In the records below, find the line containing "Enter the transcript for this spectrogram." and return it together with every later line, exactly as written; pictures are to be omitted.

### Supplied data ###

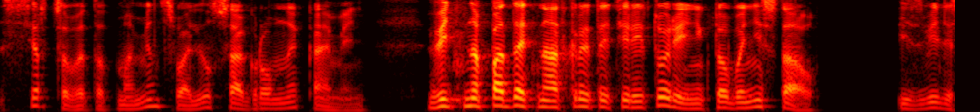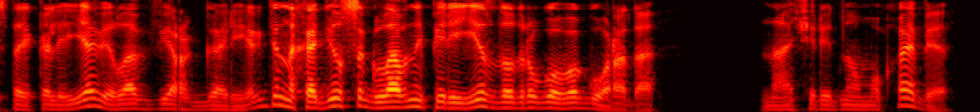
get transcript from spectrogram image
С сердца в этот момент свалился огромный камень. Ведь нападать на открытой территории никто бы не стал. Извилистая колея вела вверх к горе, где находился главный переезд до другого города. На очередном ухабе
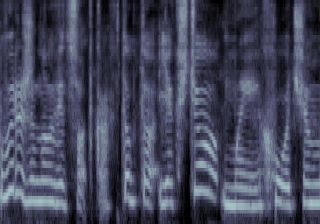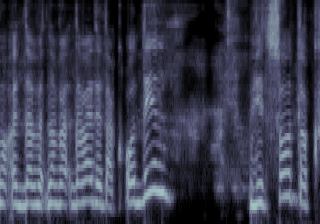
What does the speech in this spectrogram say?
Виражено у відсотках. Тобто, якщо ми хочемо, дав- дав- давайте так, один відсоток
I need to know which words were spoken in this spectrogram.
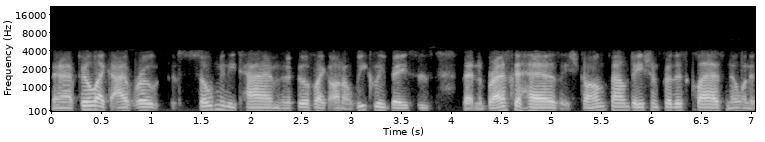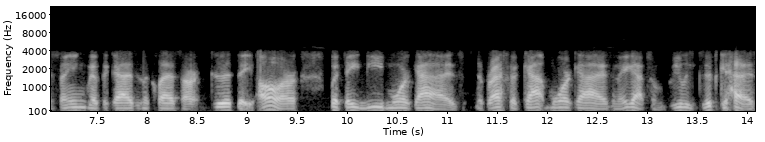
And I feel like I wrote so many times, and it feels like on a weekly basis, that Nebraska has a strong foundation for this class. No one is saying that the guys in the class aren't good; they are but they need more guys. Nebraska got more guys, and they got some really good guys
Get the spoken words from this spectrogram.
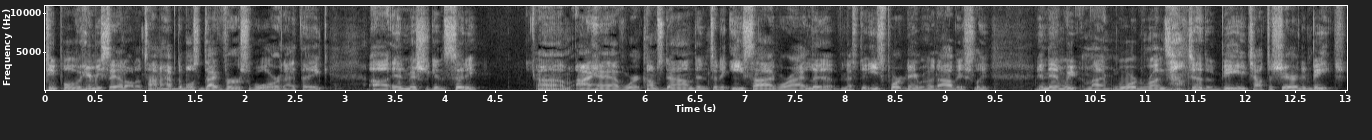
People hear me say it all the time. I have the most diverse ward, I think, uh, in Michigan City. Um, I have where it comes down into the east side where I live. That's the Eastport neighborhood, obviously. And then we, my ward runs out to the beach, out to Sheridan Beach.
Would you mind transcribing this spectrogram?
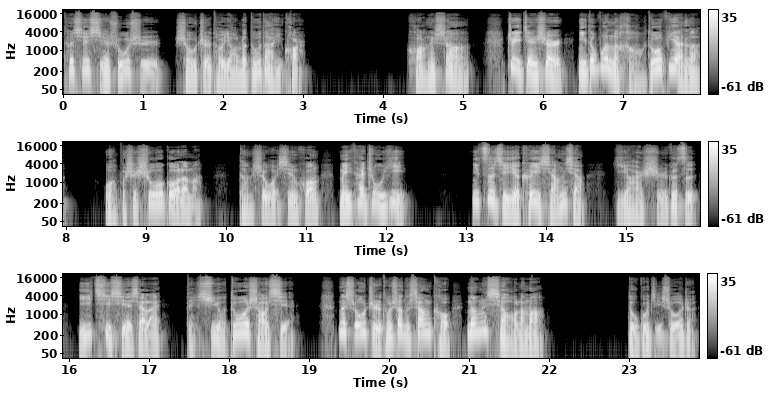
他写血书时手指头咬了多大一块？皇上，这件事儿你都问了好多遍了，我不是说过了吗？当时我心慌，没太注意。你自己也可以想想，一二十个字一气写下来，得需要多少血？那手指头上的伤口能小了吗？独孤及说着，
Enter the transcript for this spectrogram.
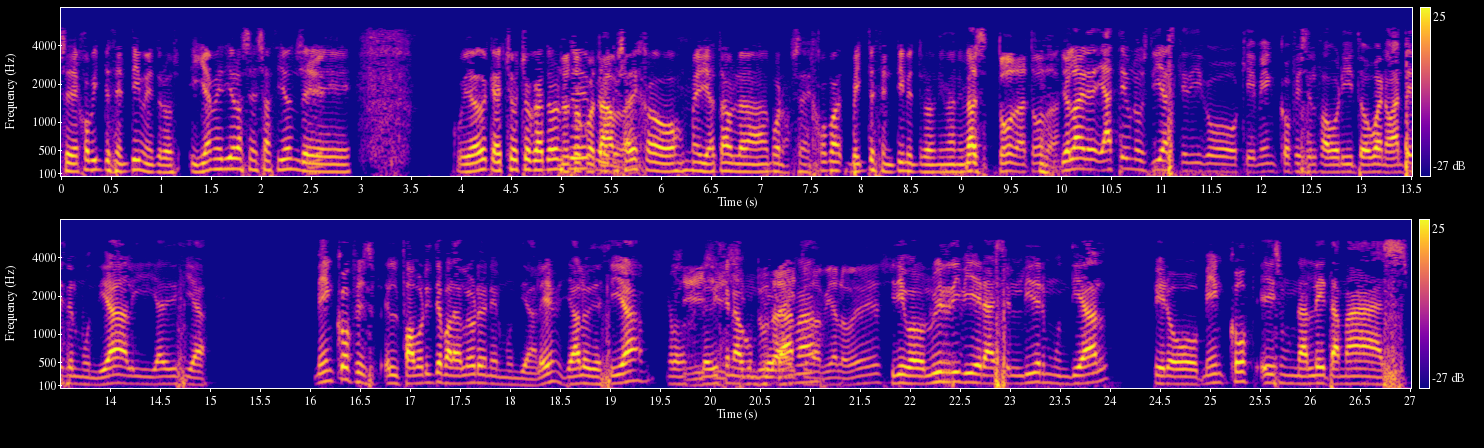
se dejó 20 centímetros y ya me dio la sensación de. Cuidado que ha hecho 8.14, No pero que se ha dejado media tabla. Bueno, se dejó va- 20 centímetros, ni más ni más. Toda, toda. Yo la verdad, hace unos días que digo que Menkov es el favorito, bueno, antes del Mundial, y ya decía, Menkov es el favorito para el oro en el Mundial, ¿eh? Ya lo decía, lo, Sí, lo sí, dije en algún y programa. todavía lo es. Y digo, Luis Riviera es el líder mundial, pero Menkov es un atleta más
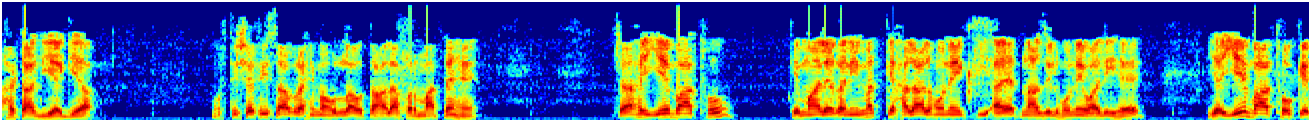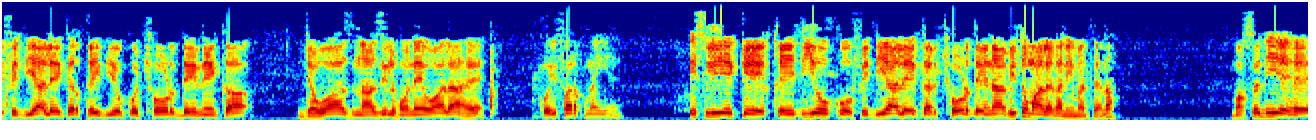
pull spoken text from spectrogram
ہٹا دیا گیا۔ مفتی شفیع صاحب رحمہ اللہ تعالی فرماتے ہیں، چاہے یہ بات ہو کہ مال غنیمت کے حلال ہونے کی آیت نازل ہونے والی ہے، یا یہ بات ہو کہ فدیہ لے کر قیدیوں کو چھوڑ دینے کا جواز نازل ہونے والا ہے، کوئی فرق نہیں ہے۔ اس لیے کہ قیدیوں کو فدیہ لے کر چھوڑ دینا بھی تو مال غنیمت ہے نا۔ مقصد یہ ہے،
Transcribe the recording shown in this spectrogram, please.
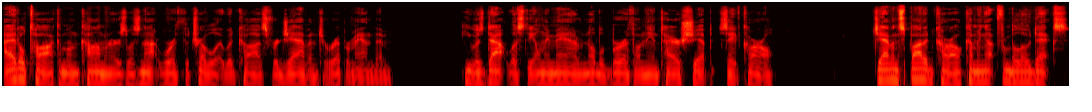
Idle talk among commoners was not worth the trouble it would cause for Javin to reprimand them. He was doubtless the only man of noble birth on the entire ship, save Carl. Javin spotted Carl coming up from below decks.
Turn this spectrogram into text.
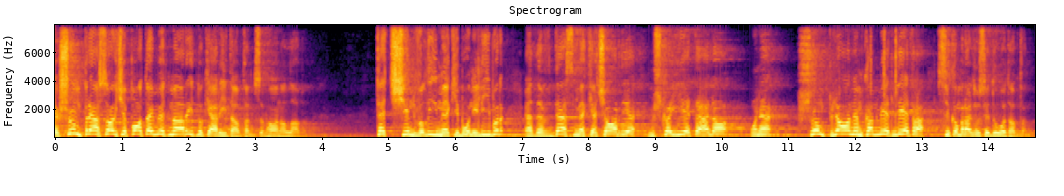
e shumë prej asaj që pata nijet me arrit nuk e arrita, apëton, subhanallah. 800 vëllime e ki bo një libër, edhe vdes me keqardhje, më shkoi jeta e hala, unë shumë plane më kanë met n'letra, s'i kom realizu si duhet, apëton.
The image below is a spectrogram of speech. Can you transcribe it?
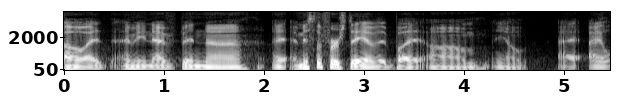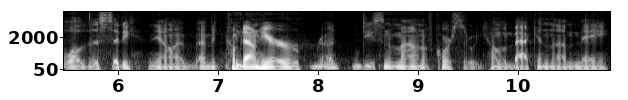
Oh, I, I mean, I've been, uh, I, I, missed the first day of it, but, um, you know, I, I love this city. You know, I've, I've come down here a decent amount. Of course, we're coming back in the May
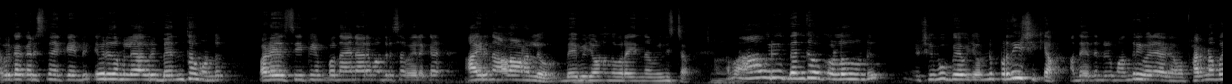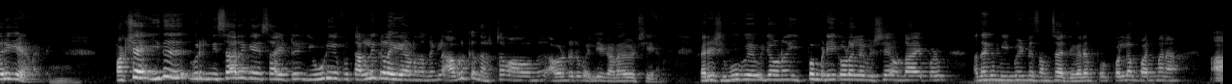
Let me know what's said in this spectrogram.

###

* Your response
Enter the transcript for this spectrogram.
se dejó 20 centímetros y ya me dio la sensación de. Cuidado que ha hecho 8.14, No pero que se ha dejado media tabla. Bueno, se dejó va- 20 centímetros, ni más ni más. Toda, toda. Yo la verdad, hace unos días que digo que Menkov es el favorito, bueno, antes del Mundial, y ya decía, Menkov es el favorito para el oro en el Mundial, ¿eh? Ya lo decía, lo, Sí, lo sí, dije en algún y programa. todavía lo es. Y digo, Luis Riviera es el líder mundial, pero Menkov es un atleta más
pull spoken text from spectrogram
ہٹا دیا گیا۔ مفتی شفیع صاحب رحمہ اللہ تعالی فرماتے ہیں، چاہے یہ بات ہو کہ مال غنیمت کے حلال ہونے کی آیت نازل ہونے والی ہے، یا یہ بات ہو کہ فدیہ لے کر قیدیوں کو چھوڑ دینے کا جواز نازل ہونے والا ہے، کوئی فرق نہیں ہے۔ اس لیے کہ قیدیوں کو فدیہ لے کر چھوڑ دینا بھی تو مال غنیمت ہے نا۔ مقصد یہ ہے،
Transcribe the recording shown in this spectrogram, please.
Idle talk among commoners was not worth the trouble it would cause for Javin to reprimand them. He was doubtless the only man of noble birth on the entire ship, save Carl. Javin spotted Carl coming up from below decks.
Turn this spectrogram into text.
e shumë prej asaj që pata nijet me arrit nuk e arrita, apëton, subhanallah. 800 vëllime e ki bo një libër, edhe vdes me keqardhje, më shkoi jeta e hala, unë shumë plane më kanë met n'letra, s'i kom realizu si duhet, apëton.
The image below is a spectrogram of speech. Can you transcribe it?
Oh, I, I mean, I've been, uh, I, I, missed the first day of it, but, um, you know, I, I love this city. You know, I've, I've come down here a decent amount. Of course, we're coming back in the May
Let me know what's said in this spectrogram.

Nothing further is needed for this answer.